   Most albums Flora Purim and Airto Moreira (or just Airto) have ever recorded, they were doing together. Many issues were signed mutually by both or they were taking part in each other’s projects. Optimistic, light mood was a kind of original temper in their early works in eighties became main movement in smooth jazz. One of their popular releases of these years was The Magicians album. It was recorded in March and April 1986 at Les Gonk Studios in Los Angeles, Santa Barbara Studios in Santa Barbara and Fantasy Studios in Berkeley. Flora Purim once again confirmed she was number one vocalist of fusion jazz era. Melodious phrase, deep and subtle voice, wide spectrum of expression means with some fusion electronic modifications, everything natural and tasty. In the title song main vocal was recorded by Airto Moreira, who once again occurred to be quite competent singer.

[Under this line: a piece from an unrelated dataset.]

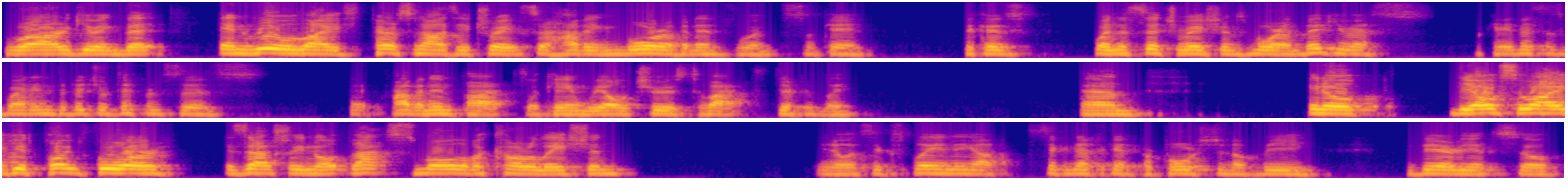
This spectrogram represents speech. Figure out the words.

This song opening the second side of the album is new version of classic Airto’s song written by Egberto Gismondi and Airto Moreira and published on 1975 album Identity.
   In 1986 everything was softer and easier. It is striking even if quite understandable – times have changed and music has to fit. Nine relaxing songs covering span between Latin jazz and funky, mainly in samba and bossa rhythms, with perfect solos of keyboardists George Duke, Marcos Silva and Kei Akagi, guitarists Ricardo Peixoto, Larry Ness, David Zeiher, Jeff Elliott on trumpet. Whole list of performers was much longer including drummers supporting Moreira, Celso Alberti and Tony Moreno, four bass players Gary Brown, Bob Harrison, Keith Jones and Randy Tico, vocalist Kenny Loggins, trombonists Daniel Reagan and Rolando Gingras. Featured position had saxophonist Mary Fettig. She played some great solos on tenor, alto and soprano saxes. The sound of this San Francisco born saxophonist, perfection of phrase and construction of solos made Mary Fettig third hero of this album. Four stars to avoid frustration of underestimating good crossover between smooth jazz and popular music.